If you do find either of these things on your credit report, I recommend reaching out to the credit repair professionals at Lexington Law for a free consultation. Your credit is a tool to help you achieve financial freedom. Your credit score and credit history have the ability to save you or cost you tens of thousands of dollars over the course of your lifetime. If something is incorrect, unsubstantiated or unfair on your credit report, it’s worth it to take action immediately.
After the initial consultation, if you then decide to move forward with Lexington Law’s credit repair service, you’ll pay $14.99 to pull your full credit reports from TransUnion, Equifax and Experian. You won’t be charged for additional services for five days afterwards.
7. Adjust your automatic savings transfers.
Like I said before, one of my goals is almost always to save more money next year than the year before. One way I do this is by upping my automatic savings transfers.
After mapping out all my expenses for this year from the previous year’s budget, I can see how much more I’m able to transfer.
Even if you can only increase the transfer amount by $5, that difference will still add up over time!
8. Make sure your emergency fund is up-to-date.
As our month-to-month expenses change over time, it’s easy to forget to update our emergency funds.
For example, now that there is a third member in our family, our monthly expenses are slightly higher than they used to be. We also purchased a car this year and now need to include our insurance premium in our emergency fund.
Once you’ve updated your budget, you’ll have a clear picture of exactly how much you spend every month. Then you can see what are fixed expenses, which are variable, and which are non-essential in case of loss of income. For example, I will still need to pay my rent but I won’t be buying any new clothes if our income suddenly changed.
I’ve created an entire guide on how to calculate what exactly needs to be in your emergency fund — check it out and bookmark it here.
9. Make a spreadsheet for your holiday spending.
Our holiday spending can sometimes get out of control. I’ve found that making a spreadsheet (with tabs to separate the years) helps keep me organized when it comes to my holiday shopping.
I can set my total budget and track how much I’m spending on each person so that I don’t end up going over budget. You can set up the cells to automatically update the the budget you have remaining as you spend so that you don’t end up spending more than what you set for yourself.
I’ve also found that having the historical data (who I bought gifts for, the amount I spent, and what I bought) has been helpful to have year after year. Last year I spent about $1,900 on 30 people. This year I currently have 41 (!!!) people on my spreadsheet, so I know I’ll likely spend a little bit more than I did last year.
Here’s my guide on how I create my holiday spreadsheet every year. A free download is also included — no sign up or email required!
10. Negotiate a bill.
Wouldn’t it be great if you could reduce at least one of your fixed monthly payments? One thing I’ve learned is that it never hurts to ask!
If you have a list of your monthly fixed expenses (which you will if you update your budget!), start figuring out which one you’re most likely able to reduce. Your phone bill, cable bill, or an insurance bill are a likely bet. Star by comparing plans from other providers. Do they offer a better deal on the same service? That’s a great place to start with a negotiation! Companies want to keep you as a customer so oftentimes they’re willing to work with you on the price.

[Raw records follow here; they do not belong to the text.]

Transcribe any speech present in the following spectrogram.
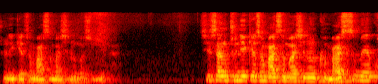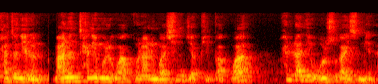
주님께서 말씀하시는 것입니다. 실상 주님께서 말씀하시는 그 말씀의 과정에는 많은 장애물과 고난과 심지어 핍박과 환란이 올 수가 있습니다.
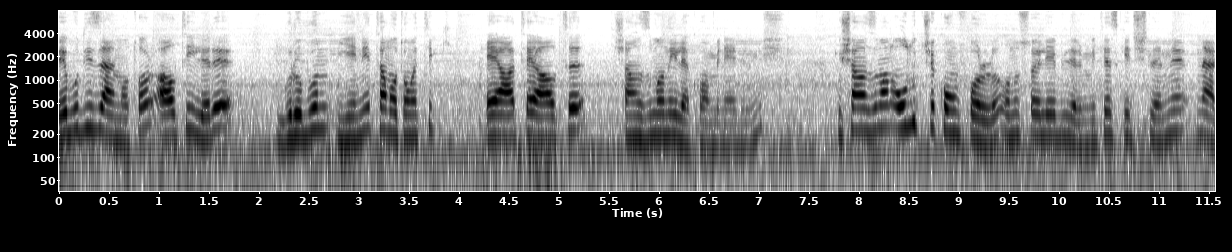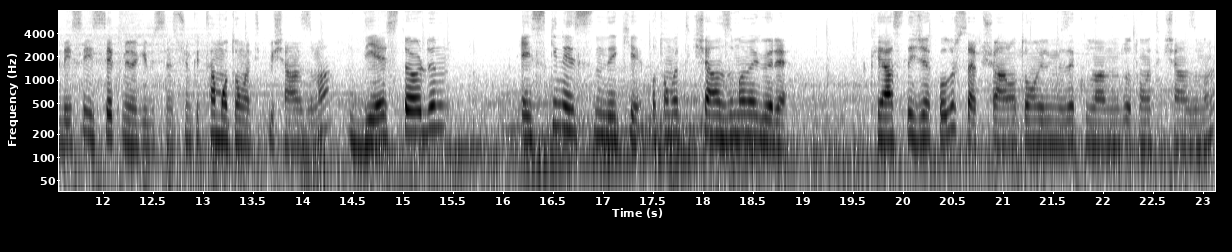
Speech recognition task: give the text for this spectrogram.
Ve bu dizel motor 6 ileri grubun yeni tam otomatik E EAT6 şanzımanı ile kombine edilmiş. Bu şanzıman oldukça konforlu, onu söyleyebilirim. Vites geçişlerini neredeyse hissetmiyor gibisiniz. Çünkü tam otomatik bir şanzıman. DS4'ün eski neslindeki otomatik şanzımana göre kıyaslayacak olursak şu an otomobilimizde kullandığımız otomatik şanzımanı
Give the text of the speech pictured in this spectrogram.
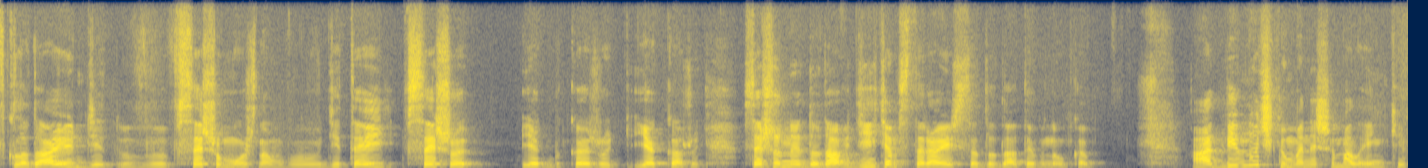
Вкладаю все, що можна в дітей, все, що, як би кажуть, як кажуть, все, що не додав дітям, стараєшся додати внукам. А дві внучки в мене ще маленькі.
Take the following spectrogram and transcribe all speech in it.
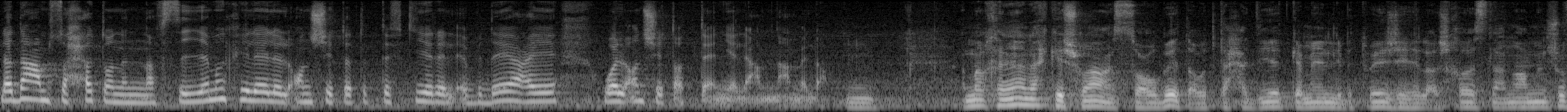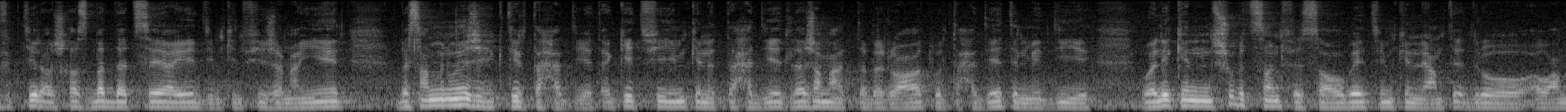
لدعم صحتهم النفسية من خلال الأنشطة التفكير الإبداعي والأنشطة الثانية اللي عم نعملها. أما خلينا نحكي شوي عن الصعوبات أو التحديات كمان اللي بتواجه الأشخاص لأنه عم نشوف كثير أشخاص بدها تساعد يمكن في جمعيات بس عم نواجه كثير تحديات. أكيد في يمكن التحديات لجمع التبرعات والتحديات المادية ولكن شو بتصنفي الصعوبات يمكن اللي عم تقدروا أو عم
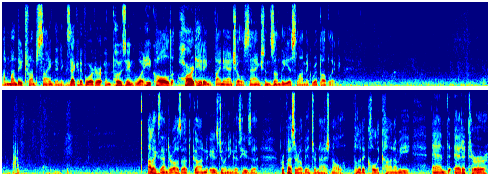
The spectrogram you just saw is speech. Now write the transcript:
On Monday, Trump signed an executive order imposing what he called hard hitting financial sanctions on the Islamic Republic. Alexander Azadgan is joining us. He's a professor of international political economy and editor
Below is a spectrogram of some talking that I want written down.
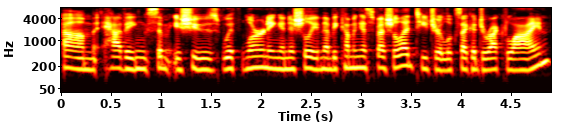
um, having some issues with learning initially and then becoming a special ed teacher looks like a direct line.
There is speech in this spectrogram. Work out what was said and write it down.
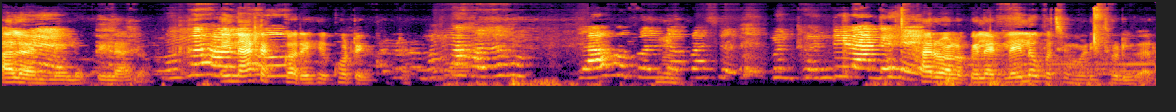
હાલો લો પેલા લો. એ નાટક કરે છે ખોટે ખોટે. સારું હાલો પેલા લઈ લો પછી મળી થોડી વાર.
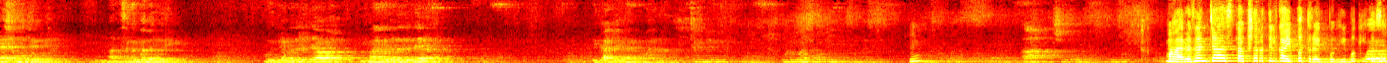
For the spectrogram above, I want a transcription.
अशा होत्या आता सगळं बदललंय मूर्त्या बदलत्या इमारती बदलत्या ते काढले काय महाराज हं? महाराजांच्या हस्ताक्षरातील काही पत्र आहेत बघी बघी कसं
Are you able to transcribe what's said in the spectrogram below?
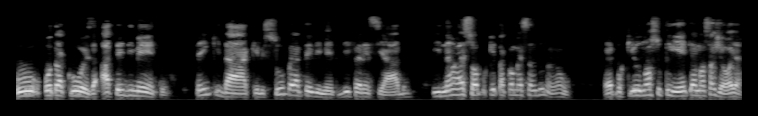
O, outra coisa, atendimento. Tem que dar aquele super atendimento diferenciado. E não é só porque está começando, não. É porque o nosso cliente é a nossa joia.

Either call the customer service line or even chat with them via a chat box on their website. Getting anything off of your bill is something I would consider a win!
As we enter a new year and a new decade, I hope you’re excited and looking forward to reaching new goals and bettering your finances. These are just 10 things you can do this December to start 2020 off on the right foot!